In this issue of Pediatric Research, Sammallahti and colleagues showed that in late-preterm infants, faster growth in weight and head circumference from birth to 5 months corrected for age is associated with higher IQ and better executive functioning in adulthood, higher GPA at the end of school, and lower odds of receiving special education (1). This result is similar to other studies in more premature infants and highlights the importance of optimal growth in the critical first few months after preterm birth.

It is important to note that late-preterm birth is a relatively common event, representing 6.87% of all births in 2015 (ref. 22). Over 270,000 babies were born between 34 and 36 weeks’ gestation in 2015, so ensuring that these children have the best chance for normal neurodevelopment and that they become productive independent adults requires effective and consistent public policy. In particular, it is crucial to provide appropriate nutrition as well as access to professional healthcare supervision in the critical infancy period.

The Special Supplemental Nutrition Program for Women, Infants, and Children (WIC program) was established in 1974 to safeguard the health of low-income women, infants, and children up to the age of 5 years who are at nutritional risk (3). Although the WIC program has produced multiple benefits for pregnant women and children, it has been particularly important for infants.
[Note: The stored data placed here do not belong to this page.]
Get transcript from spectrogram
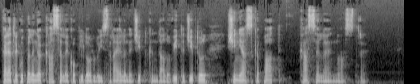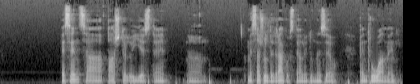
care a trecut pe lângă casele copilor lui Israel în Egipt când a lovit Egiptul și ne-a scăpat casele noastre. Esența Paștelui este uh, mesajul de dragoste al lui Dumnezeu pentru oameni.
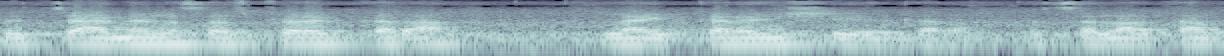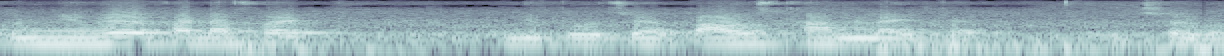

The WIC program serves 53% of all infants in the United States, over 1.8 million infants per year (3). The program provides breastfeeding promotion and support, and infant formula for infants of women who do not fully breastfeed. WIC program has successfully doubled the breastfeeding rates at 3 months over the last 20 years (21% in 1994/1995; 42% in 2013) (4). The program has been demonstrated to improve growth rates and cognitive development (5). By any measure, WIC program has been an effective public policy for preterm and term infants, and protecting or even expanding it should be a priority for all in the child health community.

There are clear benefits of sustained breastfeeding for infant health, and the American Academy of Pediatrics recommends exclusive breastfeeding for the first 6 months of life (6). Nevertheless, many women find continuing breastfeeding to be challenging. Returning to work early has been identified as a major barrier to sustain breastfeeding. Ogbuanu et al. (7) studied over 6,000 women, and they demonstrated that women who returned to work at or after 13 weeks were 2.5 times more likely to continue breastfeeding beyond 3 months. According to the Bureau of Labor Statistics, only 13% of full-time employees in the United States have access to any paid family leave (8). In a survey conducted for the Department of Labor by Abt Associates, 23% of women return to work <2 weeks after childbirth, and nearly half return to work within 6 weeks (9). Moreover, income and education are strongly correlated with access to paid leave and duration of time off, meaning that those most in need of paid leave are the least likely to get it. There is an increasing discussion of developing a national policy supporting paid family leave (e.g., the FAMILY Act sponsored by Sen. Gillibrand and Rep. DeLauro). A strong paid family leave policy is likely to lead to improved short-term and long-term health and developmental outcomes for both preterm and term infants.

Optimal growth in infancy requires not only nutritional support but also access to high-quality medical supervision and monitoring. Over the last 10 years, impressive progress has been made providing that access by reducing the uninsured rate of children, thanks in large part to public policy initiatives. As shown in Figure 1, steady consistent yearly reductions in the uninsurance rate have been made since 2008, cutting the rate almost in half (10). However, the ~5% national rate masks substantial state variability; some states have achieved near-universal coverage (Vermont 1.0%, Massachusetts 1.1%), whereas other states have still high rates of uninsurance (Texas 9.5%; Alaska 10.6%) (10). Continuing efforts at the state level remain important.

Figure 1
figure 1

Rate of uninsured children, 2008–2015. Change is significant at the 90% confidence level. Only 2013 was the year that did now show a significant 1-year decline in the national rate of uninsured children. The Census began collecting data for the health insurance series in 2008; therefore, there is no significance available for 2008. From Alker Chester (10).

Nearly 40% of children receive insurance coverage from public programs. Medicaid is by far the largest public program providing medical insurance to children, with 36.8 million children on Medicaid in 2015 (ref. 10). The Children’s Health Insurance Program (CHIP) covers an additional 8.4 million children, and 1.1 million children receive their insurance through the healthcare marketplace (10). With the current discussion of refinancing Medicaid using block grants or other mechanisms that cap federal funds, children’s insurance coverage is at risk. Additional policy challenges include the necessity for congressional reauthorization of the CHIP program in 2017 and the possibility of repeal of the Affordable Care Act. All of these pillars of progress for providing insurance to children face an uncertain future. If access to medical care and supervision is reduced or restricted, optimal nutritional and developmental outcomes for late preterm infants will be threatened.

Great progress has been made in the care of preterm infants, including effective public policy like WIC, Medicaid, and CHIP. Paid family leave is a public policy initiative that is likely to provide added improvement in preterm infant outcomes. The child healthcare community should be united in advocating for existing and new public programs that support optimal nutritional and developmental outcomes for both preterm and term infants.